Liquor: “You could spend $100, $500, $3,000 or more,” Abou-Ganim said, suggesting you start with the basics and go from there: vodka, tequila and a light-bodied rum.

Vodka, he said, is a must. “It’s the No. 1 consumed spirit, and most people like it.” As you add to your collection, he suggests extending to a citrus-flavored vodka.

Tequila is another good bet. Abou-Ganim suggests 100 percent agave silver, which is great for that summertime favorite: margaritas.

There’s a seemingly endless variety of rums on the market, but Jordan Catapano, author of This Girl Walks Into a Bar book and website, suggests a white rum. “It’s really popular and can be paired with simple ingredients,” she said.

If you want to expand further, Abou-Ganim recommends picking up both a masculine gin (like a Tanqueray) and a feminine one (such as Bombay Sapphire).

[Read more…]

Wine storage is as important as vintage

http://www.virtualme.bizSerious wine collectors (and you know who you are) should stop reading immediately, go to your temperature-controlled storage unit and select a fabulous bottle to drink when we come over.

The rest of us — not-so-serious collectors who have some bottles accumulating — need to figure out how to keep those special bottles in good, drinkable condition.

I suspect most Carolina wine drinkers have killed a bottle or two — and I mean really killed it, in a hot car on an August shopping afternoon. We know wine can be hurt if not handled with at least a little TLC.

First, which wines age well? Figuring this out is a bit of an art as well as a science. Generally, most wines are released when they are ready to drink and need no special aging. For wines you may want to hang onto for a bit, look for things that act as preservatives. Acid, alcohol and tannin all do that. Drinkers who are seeking wines to “lay down” (or store for a while) often seek varieties and styles that are high in one or more of those.

Once you have wines you want to keep, it’s all about keeping the cork firmly in place. It acts as a barrier against oxygen, which will prematurely age wine.

Read more here.

Can drinking wine save you from dementia?

As reported by the Daily News & Analysis this week,  scientists have found that a daily cocktail or glass of wine could help delay dementia.

Their research has shown that alcohol is an anti-inflammatory (inflammation promotes Alzheimer’s) and raises good HDL cholesterol, which helps ward off dementia.

Researchers at Wake Forest University Baptist Medical Center in Winston-Salem, North Carolina found that older people who had eight to 14 alcoholic drinks a week had a 37% lower risk of dementia than non-drinkers.  Editor’s note:  It is eight to 14 drinks a week — not a day.
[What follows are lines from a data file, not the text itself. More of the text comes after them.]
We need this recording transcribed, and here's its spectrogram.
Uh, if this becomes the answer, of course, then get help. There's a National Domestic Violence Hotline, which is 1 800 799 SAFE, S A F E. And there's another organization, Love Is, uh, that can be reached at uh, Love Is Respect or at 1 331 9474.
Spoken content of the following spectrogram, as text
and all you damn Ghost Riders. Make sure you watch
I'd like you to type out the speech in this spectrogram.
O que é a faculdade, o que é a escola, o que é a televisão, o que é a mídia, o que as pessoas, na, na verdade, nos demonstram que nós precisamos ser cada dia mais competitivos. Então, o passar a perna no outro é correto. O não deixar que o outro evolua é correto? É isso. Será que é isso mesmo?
However, adults who go on occasional binges face a higher risk, reports the Daily Mail.

According to a Finnish study, adults who binged in midlife at least once a month — drinking, for example, more than five bottles of beer or a bottle of wine at one sitting — were three times more likely to develop dementia, including Alzheimer’s, 25 years later.
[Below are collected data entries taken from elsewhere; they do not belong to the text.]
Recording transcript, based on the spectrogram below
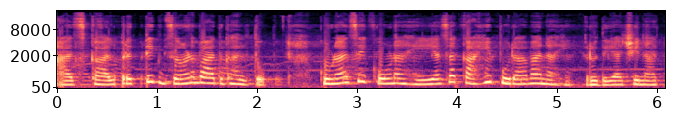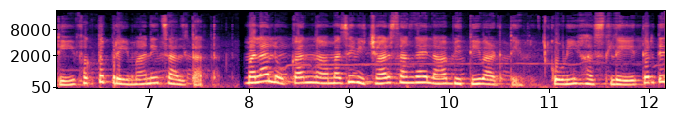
आजकाल प्रत्येक जण वाद घालतो. कुणाचे कोण आहे याचा काही पुरावा नाही. हृदयाची नाती फक्त प्रेमाने चालतात. मला लोकांना माझे विचार सांगायला भीती वाटते. कोणी हसले तर ते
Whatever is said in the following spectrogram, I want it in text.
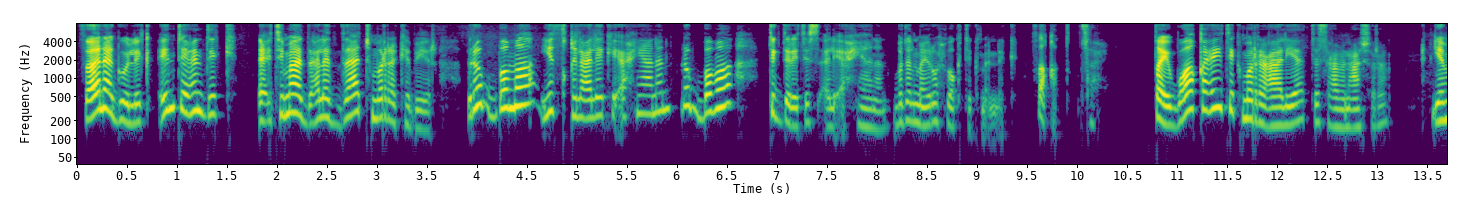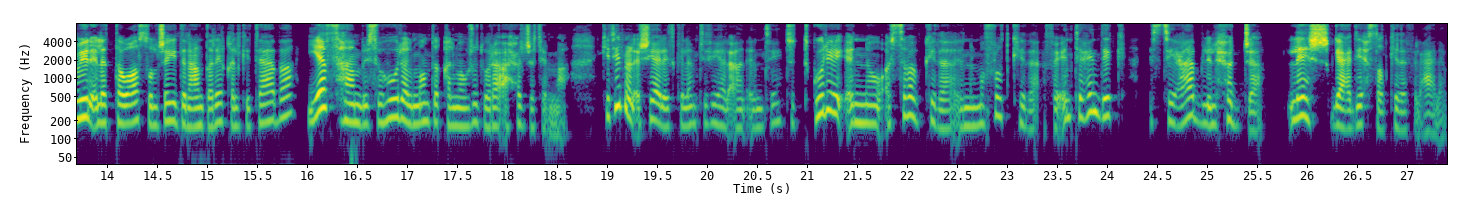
فأنا أقول لك أنت عندك اعتماد على الذات مرة كبير. ربما يثقل عليك أحيانا ربما تقدري تسألي أحيانا بدل ما يروح وقتك منك فقط. صح. طيب واقعيتك مرة عالية تسعة من عشرة. يميل إلى التواصل جيدا عن طريق الكتابة يفهم بسهولة المنطق الموجود وراء حجة ما. كثير من الأشياء اللي تكلمتي فيها الآن أنت تقولي أنه السبب كذا أنه المفروض كذا فأنت عندك استيعاب للحجة. ليش قاعد يحصل كذا في العالم؟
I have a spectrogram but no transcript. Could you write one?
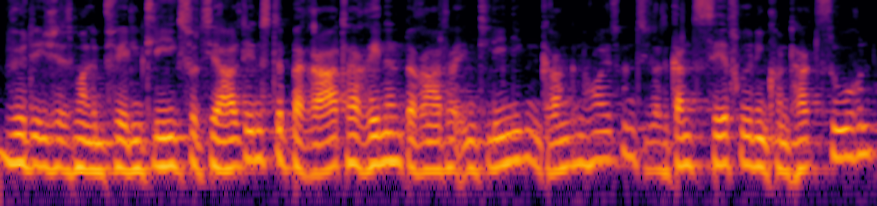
würde ich jetzt mal empfehlen, Kliniksozialdienste, Beraterinnen, Berater in Kliniken, in Krankenhäusern, sich also ganz sehr früh den Kontakt suchen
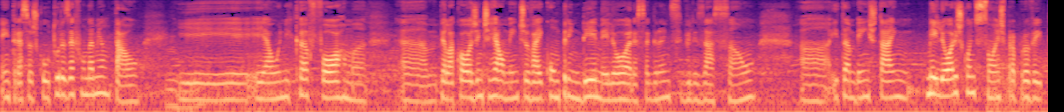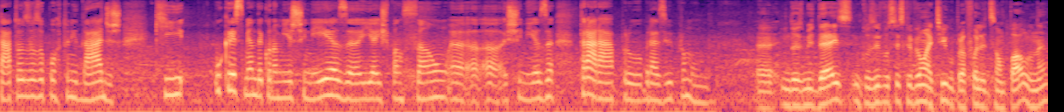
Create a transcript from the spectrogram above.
entre essas culturas é fundamental. Uhum. E é a única forma uh, pela qual a gente realmente vai compreender melhor essa grande civilização. Uh, e também estar em melhores condições para aproveitar todas as oportunidades que o crescimento da economia chinesa e a expansão uh, uh, chinesa trará para o Brasil e para o mundo. É, em 2010, inclusive, você escreveu um artigo para a Folha de São Paulo, né,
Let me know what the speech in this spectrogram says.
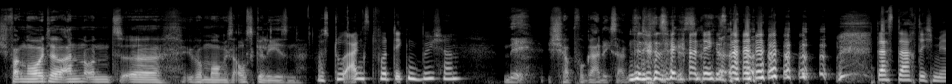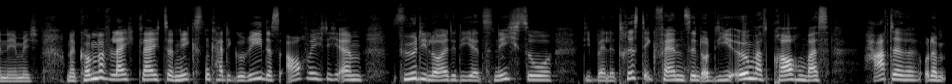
Ich fange heute an und äh, übermorgen ist ausgelesen. Hast du Angst vor dicken Büchern? Nee, ich habe vor gar nichts Angst. Das ist ja gar nichts. Das dachte ich mir nämlich. Und dann kommen wir vielleicht gleich zur nächsten Kategorie. Das ist auch wichtig ähm, für die Leute, die jetzt nicht so die Belletristik-Fans sind oder die irgendwas brauchen, was harte oder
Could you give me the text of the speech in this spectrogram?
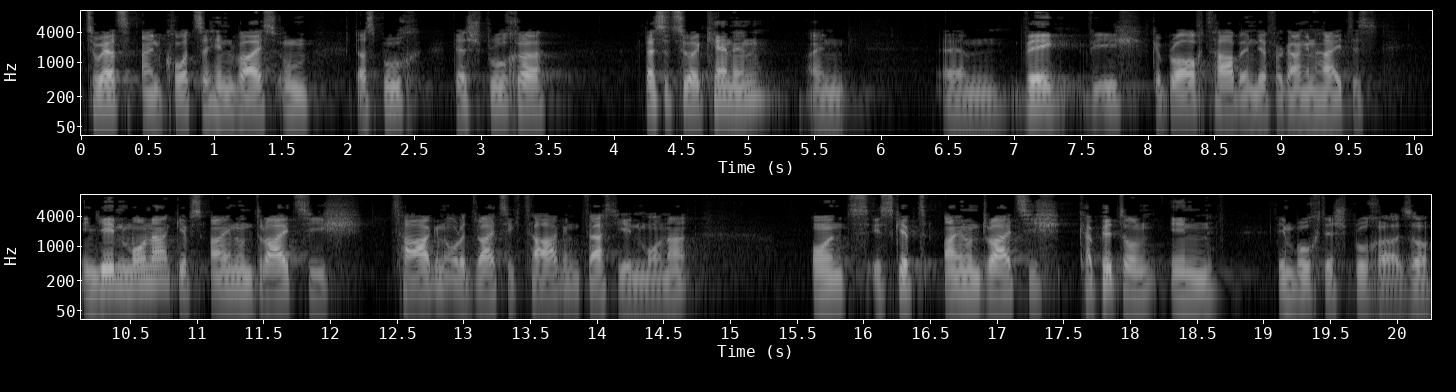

Fact or myth? The only heart-friendly alcohol is red wine

FACT: Beer, wine and liquors all confer the same health benefits.
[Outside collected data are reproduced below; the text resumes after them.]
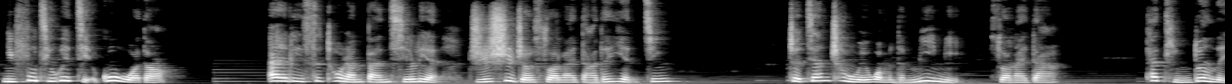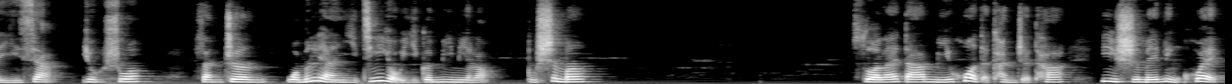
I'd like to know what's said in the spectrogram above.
你父亲会解雇我的。爱丽丝突然板起脸，直视着索莱达的眼睛。这将成为我们的秘密，索莱达。他停顿了一下，又说：“反正我们俩已经有一个秘密了，不是吗？”索莱达迷惑地看着他，一时没领会。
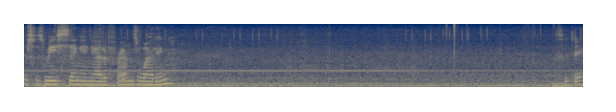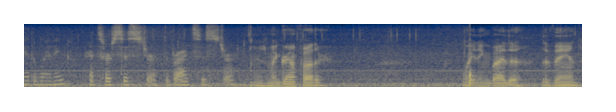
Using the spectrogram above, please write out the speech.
This is me singing at a friend's wedding. It's the day of the wedding. That's her sister, the bride's sister. There's my grandfather waiting by the, the van.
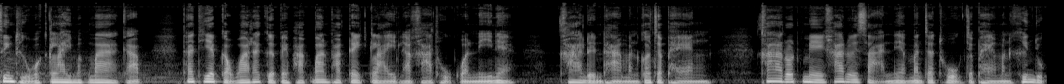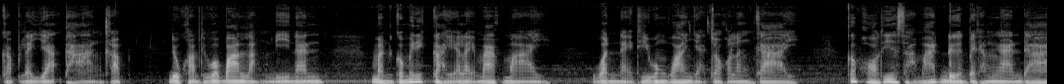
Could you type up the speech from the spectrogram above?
ซึ่งถือว่าใกล้มากๆครับ ถ้าเทียบกับว่าถ้าเกิดไปพักบ้านพักไกลๆราคาถูกกว่านี้เนี่ย ค่าเดินทางมันก็จะแพง ค่ารถเมล์ค่าโดยสารเนี่ยมันจะถูกจะแพงมันขึ้นอยู่กับระยะทางครับดูความที่ว่าบ้านหลังนี้นั้น มันก็ไม่ได้ไกลอะไรมากมาย วันไหนที่ว่างๆอยากจอกกำลังกาย ก็พอที่จะสามารถเดินไปทำงานได้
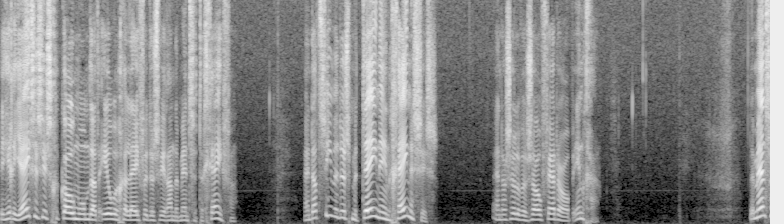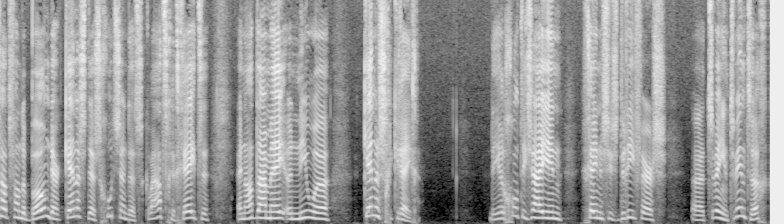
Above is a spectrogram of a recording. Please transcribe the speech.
De Heer Jezus is gekomen om dat eeuwige leven dus weer aan de mensen te geven. En dat zien we dus meteen in Genesis. En daar zullen we zo verder op ingaan. De mens had van de boom der kennis des goeds en des kwaads gegeten en had daarmee een nieuwe kennis gekregen. De Heere God die zei in Genesis 3 vers uh, 22,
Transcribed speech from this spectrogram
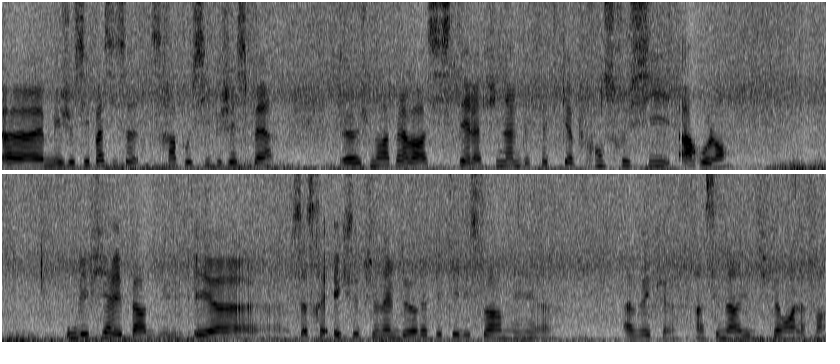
euh, mais je ne sais pas si ça sera possible, j'espère. Euh, je me rappelle avoir assisté à la finale de Fed Cup France-Russie à Roland, où les filles avaient perdu. Et euh, ça serait exceptionnel de répéter l'histoire, mais avec un scénario différent à la fin.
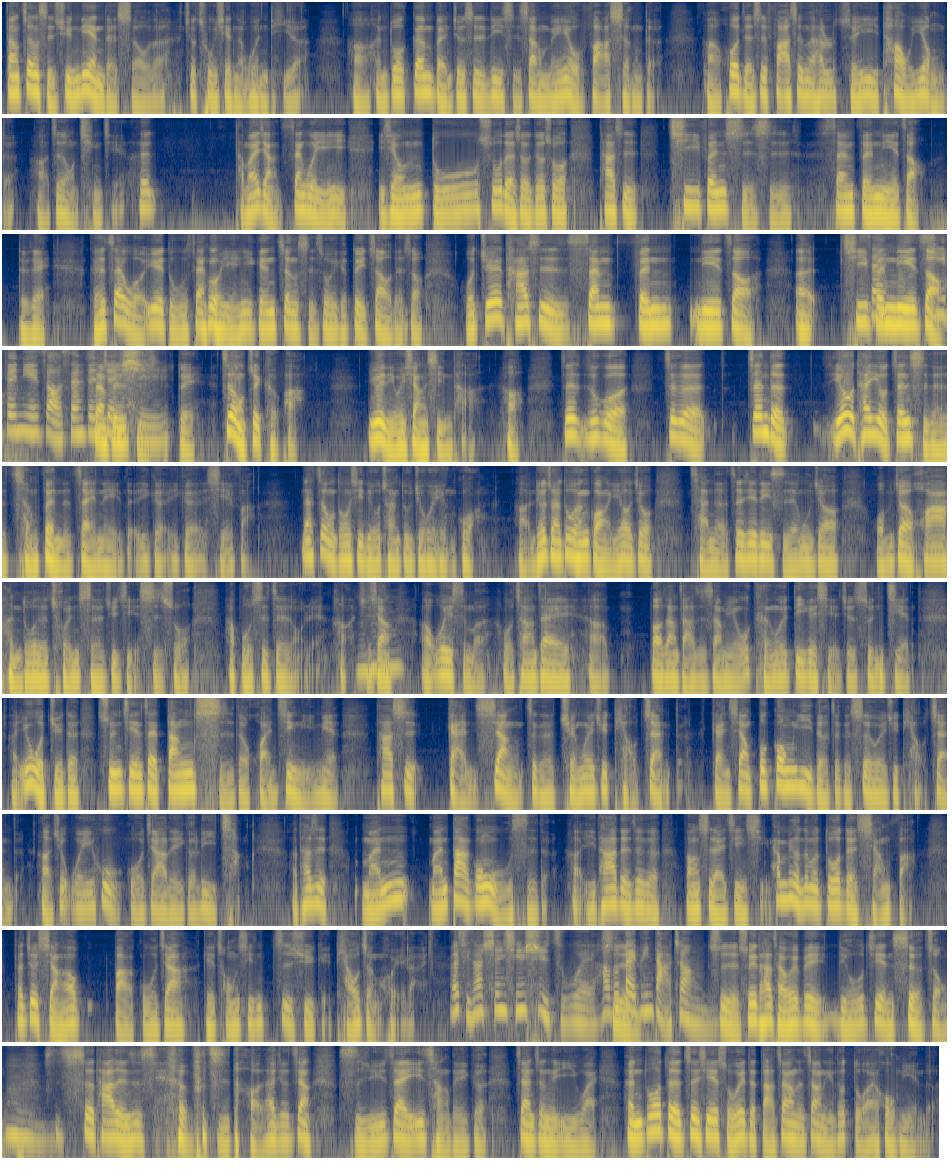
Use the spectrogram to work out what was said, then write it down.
当正史去念的时候呢，就出现了问题了啊，很多根本就是历史上没有发生的啊，或者是发生了他随意套用的啊这种情节。坦白讲，《三国演义》以前我们读书的时候都说它是七分史实，三分捏造，对不对？可是在我阅读《三国演义》跟正史做一个对照的时候，我觉得他是三分捏造，呃，七分捏造，七分捏造，三分真实。对，这种最可怕，因为你会相信他。哈，这如果这个真的，也有它也有真实的成分的在内的一个一个写法。那这种东西流传度就会很广啊，流传度很广以后就惨了。这些历史人物就要我们就要花很多的唇舌去解释，说他不是这种人哈。就像啊，为什么我常常在啊报章杂志上面，我可能会第一个写就是孙坚啊，因为我觉得孙坚在当时的环境里面，他是敢向这个权威去挑战的，敢向不公义的这个社会去挑战的啊，就维护国家的一个立场。啊，他是蛮蛮大公无私的哈，以他的这个方式来进行，他没有那么多的想法，他就想要把国家给重新秩序给调整回来，而且他身先士卒，哎，他都带兵打仗，是，所以他才会被流箭射中，嗯，射他的人是谁都不知道，他就这样死于在一场的一个战争的意外，很多的这些所谓的打仗的将领都躲在后面的。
The so-called French Paradox elevated red wine to health-food status when researchers thought it was the antioxidants in the drink that protected the foie gras- and cheese-loving French from heart disease. More recent research, however, has shown that antioxidants aren’t the answer after all. Alcohol — the ethanol itself — raises levels of protective high-density lipoproteins (HDL, or good cholesterol), which help protect against plaque buildup in the arteries and reduce clotting factors that contribute to heart attack and stroke, according to Eric Rimm, ScD, associate professor of nutrition at the School of Public Health at Harvard University. Any kind of beverage that contains alcohol, when consumed in moderation (and that means one to two drinks a day), helps reduce heart disease risk.Source:  Cooking Light Magazine, April 2010